NT: Philippians 4:1-23
As he closes a letter in which he has pleaded for unity in the church, Paul begs two of his women friends to get along with each other (2-3). It is clear that both these women are godly women who are trying to advance the gospel, and yet it is still hard for them to be united the way the church is supposed to be. That situation reminds me that unity does not come naturally. We must work toward it and fight for it (not with each other, though:)).
Of course, verses 4-8 are wonderful and very well known. I have benefited greatly from the reminder to "not be anxious about anything, but in everything, by prayer and petition, with thanksgiving, present your requests to God" (6). I have a ways to go before I attain the level of faith that banishes all worry and stress, but I have experienced the "peace of God, which transcends all understanding," and it is marvelous.
I love the way that verse 8 sounds, but I have a hard time understanding how to apply it. See, I would love nothing more than to only focus on happy thoughts, on the beauty in the world and on the love of God. Yet, I also strongly believe that I am not to turn away from the pain and suffering of others around me. In short, as I minister to others, I often have to think about sin, suffering, pain, darkness, and despair. After all, people go through many struggles that are in no way noble, right, pure, lovely, admirable, excellent, or praiseworthy. And often, helping them means to open my heart and mind up to that pain. I know the verse isn't saying that that's wrong. I guess it is saying not to indulge your thoughts in sinfulness on your own time.

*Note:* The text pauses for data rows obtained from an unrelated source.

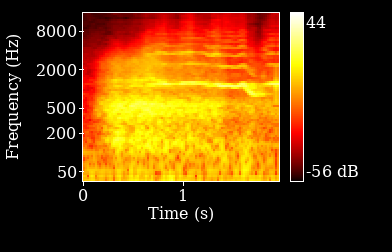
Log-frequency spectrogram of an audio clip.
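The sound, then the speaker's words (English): A woman's long, high-pitched scream swells in over a steady rushing background of a night gale with howling wind and beating rain, around 3 o'clock, holding a shrill wavering tone for about two seconds before dipping briefly and rising again. “Oh, was that you who screamed?”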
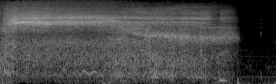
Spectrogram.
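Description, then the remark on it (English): A voice imitates a sharp intake of breath sucked in through the teeth, a steady hissing draw lasting over two seconds before cutting off abruptly. “Now, what the big job love person does is he takes the most cursory of looks at the washing machine, takes a swift intake of breath in through his teeth, like like so”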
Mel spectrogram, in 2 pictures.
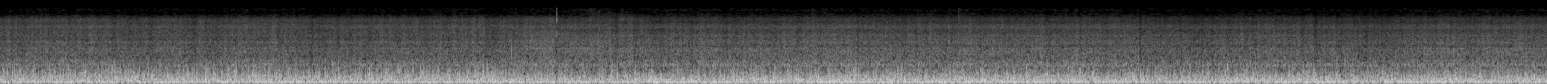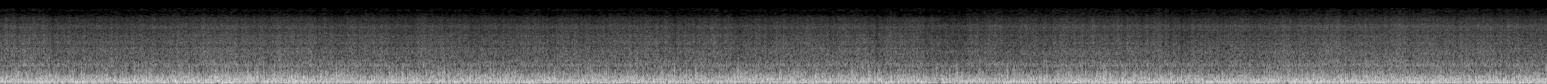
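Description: Car air conditioning running, the dash vent blowing a steady rush of air with a low hum underneath. The system is cooling: the vent air falls from the mid-40s to the mid-30s °F.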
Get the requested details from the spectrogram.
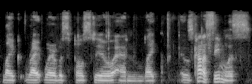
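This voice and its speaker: A man's voice: lowish voice, normal speed, noisy background. A man in his twenties from Bangladesh, a musician guest chatting casually in an interview, with many fillers and easy laughs. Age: 20s.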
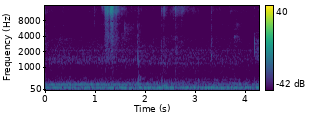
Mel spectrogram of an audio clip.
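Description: A steady low hum, with a couple of faint clicks about one and two seconds in.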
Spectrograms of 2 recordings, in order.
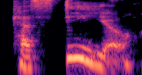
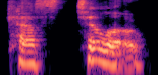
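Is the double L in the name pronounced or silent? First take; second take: silent; pronounced. First: The double L is not sounded as an L. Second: The double L is sounded as an L. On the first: The speaker calls it right. "with the accent on the center syllable, and the two L's are silent" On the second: The speaker calls it wrong. "It's often mispronounced Castillo"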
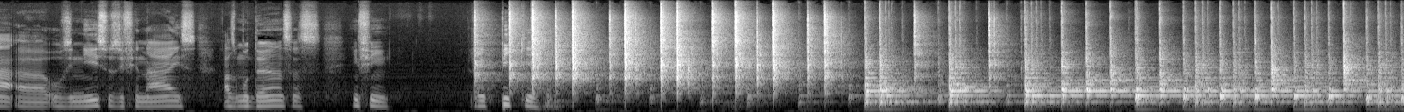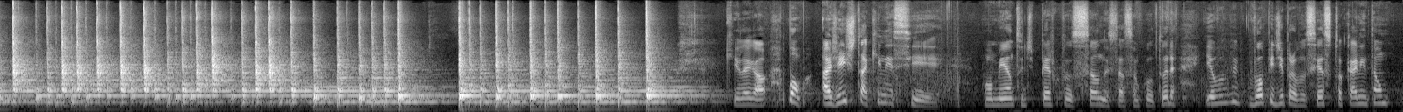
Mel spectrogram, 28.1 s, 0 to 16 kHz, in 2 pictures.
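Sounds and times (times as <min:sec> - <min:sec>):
stick clicks on drum shell: 0:04.8 - 0:08.6
drum head strokes: 0:04.8 - 0:10.7.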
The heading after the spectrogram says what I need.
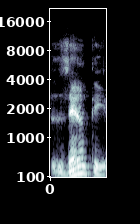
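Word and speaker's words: Xanthe: My name is Oh, okay. Pronounced Zanthi.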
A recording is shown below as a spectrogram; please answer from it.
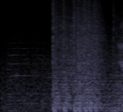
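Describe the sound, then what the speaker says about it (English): Sudden dense burst of video game battle gunfire erupting after a quiet moment, a rapid loud volley of overlapping shots. "Taking fire! They've opened up on us!"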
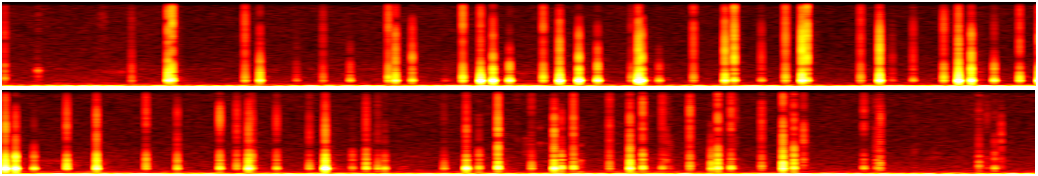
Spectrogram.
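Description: Long nails tap and scratch the back and sides of a smartphone with a glass screen in a solid white plastic case. Rapid, sharp, dry clicks with almost no ring rise over a soft scratching hiss and a steady low hum, with bright, crisp edges on each tap.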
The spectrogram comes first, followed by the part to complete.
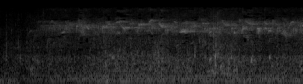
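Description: Quiet outdoor ambience: a steady high-pitched hiss or chirring sets in shortly after the start, with a few faint scrapes beneath it.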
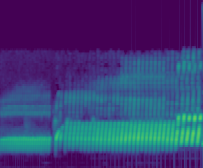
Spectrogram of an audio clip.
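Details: Canary singing: a steady high buzzing trill gives way to a rapid run of bright repeated notes, about four per second, climbing slightly higher near the end.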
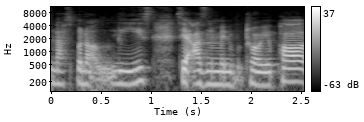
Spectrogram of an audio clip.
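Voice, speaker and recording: Monotone, flat intonation with a bright, sharp tone. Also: woman. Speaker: university student vlogger. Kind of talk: casual informational vlog. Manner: fast.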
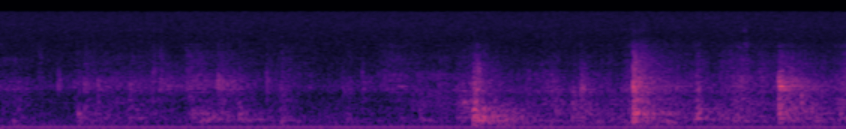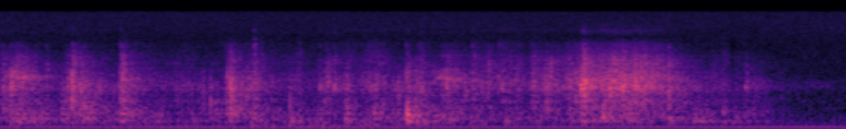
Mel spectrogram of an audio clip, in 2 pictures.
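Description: A cardboard box being opened and rummaged through by hand: scattered rustles and light knocks, with a longer rustle near the end.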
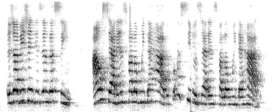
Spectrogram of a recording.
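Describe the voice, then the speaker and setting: A woman's raised, projected voice, high in pitch, with a bright, sharp tone and ordinary pitch variation. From Northeast Brazil (rural area near Vaz Alegre). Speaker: teacher. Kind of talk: online lecture. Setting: remote video link. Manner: animated.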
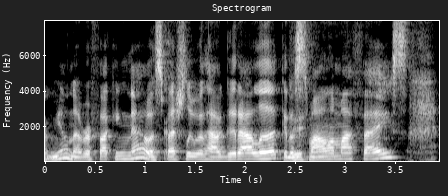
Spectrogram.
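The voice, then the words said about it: Southern American accent. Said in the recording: “You can say anything with that accent, it'll sound good ... that fucking accent will win your heart over ... Southern accent, it's like butter.”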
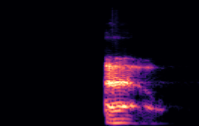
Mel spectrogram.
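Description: A single short, throaty burp, close and fairly loud, rising abruptly and fading out within a moment against otherwise silent surroundings.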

Lastly, I love Paul's talk about finding the secret of contentment in any and every situation in me. Whenever I read about that, part of me screams, "So what is it??? Tell me the secret!" And yet, I know that the secret can be found throughout his writings. If I had to sum it up, the secret to contentment is found in recognition of God and reliance on Him to meet all our needs. And by that, I don't mean needs like food and money and clothes, though I don't mind asking Him to do so. Rather, I think that Paul relied solely on God to meet his true needs, to be that living water that Jeremiah talks about, that wine and milk and light that Isaiah describes.

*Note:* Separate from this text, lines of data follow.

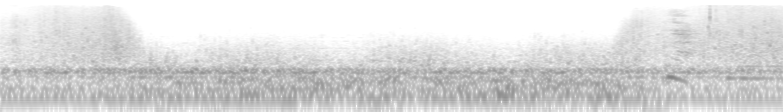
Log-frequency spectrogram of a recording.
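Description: Muffled, rumbling underwater sound swells around a diver.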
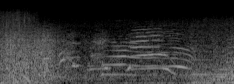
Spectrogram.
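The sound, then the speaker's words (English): Loud, steady rushing water fills the scene, a broad churning roar of a fast river, with excited voices crying out over it. “side of the pool collapses and they fall into the river.”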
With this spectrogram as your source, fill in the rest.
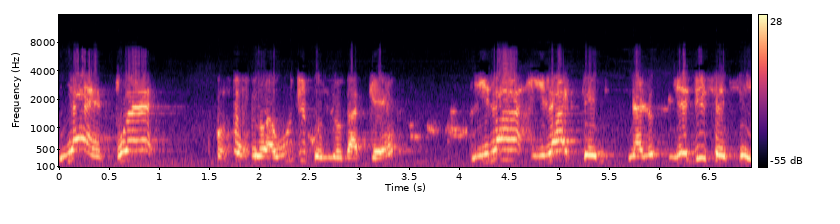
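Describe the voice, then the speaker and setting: Against noticeable background noise, a man speaks very slowly with long, frequent pauses. His pitch is extremely high and swings very widely. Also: very even loudness. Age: 70s. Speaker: caller. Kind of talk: call-in comment.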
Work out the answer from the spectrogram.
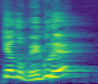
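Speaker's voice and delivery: put-on an older brother demanding an answer; Cain confronting his brother. Cain questions Abel, acted dialogue.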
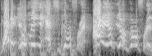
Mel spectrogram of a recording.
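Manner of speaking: furious outburst, very high-pitched and swooping. Retelling confronting her boyfriend through his apartment door: retelling livid outrage. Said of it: "So I am livid".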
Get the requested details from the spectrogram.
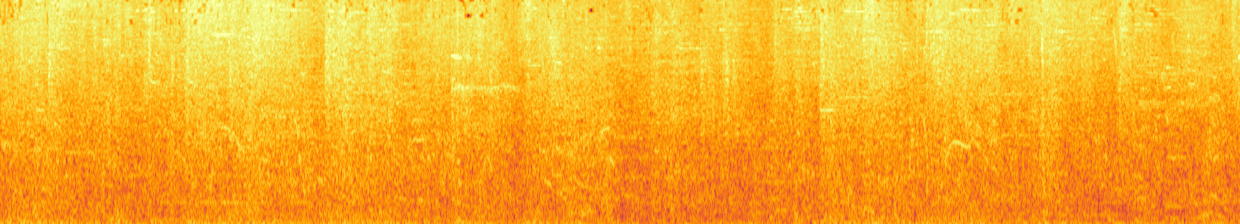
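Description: Magic spells burst, crackle and whoosh in a busy fight.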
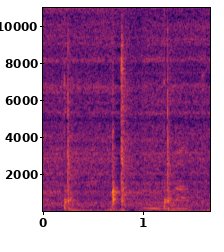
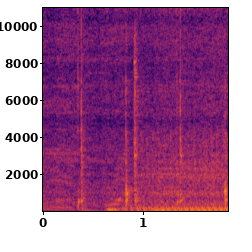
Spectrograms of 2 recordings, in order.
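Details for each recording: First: Old double-ended Haskel gas booster after its shuttle valve was cleaned and rebuilt: crisp exhaust pulses about twice a second in an even alternating rhythm, no stalling, cycling smoothly. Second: Old Haskel gas booster after a shuttle valve rebuild, under load: steady hum with a bang then rapid taps repeating about twice a second, the shuttle moving so fast it bounces on one side and chatters.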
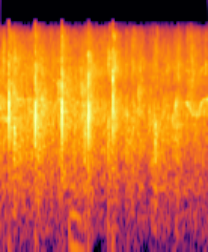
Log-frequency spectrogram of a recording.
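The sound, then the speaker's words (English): A crowd at a panel event claps steadily for a few seconds, applauding themselves, a dense patter of hands with a few sharper claps standing out, at an even, sustained level. “But please give yourselves a round of applause for enduring this.”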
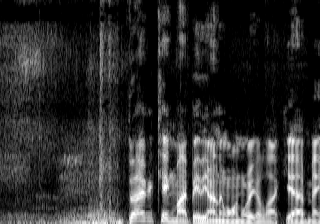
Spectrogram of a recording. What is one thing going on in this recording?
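Fire spells whoosh and crackle.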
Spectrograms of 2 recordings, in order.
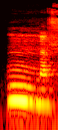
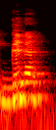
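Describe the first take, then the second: First: Only an N sound is heard. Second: A G sound is heard before the N. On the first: The speaker calls it right. "It's just n" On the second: The speaker calls it wrong. "You don't say gonna"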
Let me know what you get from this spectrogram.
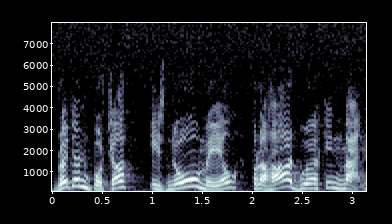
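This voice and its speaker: Brief: man playing a grumbling storybook woodcutter, quick to shout, very animated. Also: high voice, voice pushed up. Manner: blustering, complaining. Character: hot-tempered poor woodcutter, middle-aged man.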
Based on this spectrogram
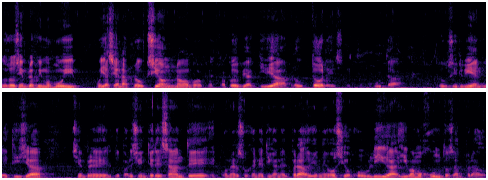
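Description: Somewhat breathy and fairly low in pitch, a man speaks at a fairly quick pace. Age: 60s. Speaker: dairy farm director. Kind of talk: interview.

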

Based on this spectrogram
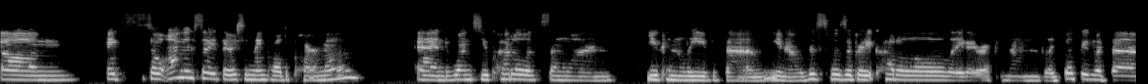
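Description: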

I also think, though, that Paul learned these lessons through practice. In my life, no matter how prepared I think I am, I tend to freak out when I get into a new, stressful situation. After God brings me through it once, I am better prepared to handle it when it happens again. By the third or fourth time going through the same situation, it's no big thing. I'm sure that as much as Paul went through, he had plenty of opportunity to build up his resistance to fear, worry, and stress. Thus, he probably really had learned the secret to contentment in all situations. Even though I know it in my head, I don't think I've really learned it yet.
A praise psalm from Asaph. It mentions the idea of God making people drunk on His wrath, which is apparently a pretty common form of imagery in the OT.
I love the picture that these proverbs give us of appropriate behavior. We are not to fear wicked men, but neither are we to rejoice when our enemies fall. I like that. We are not to fear, nor gloat.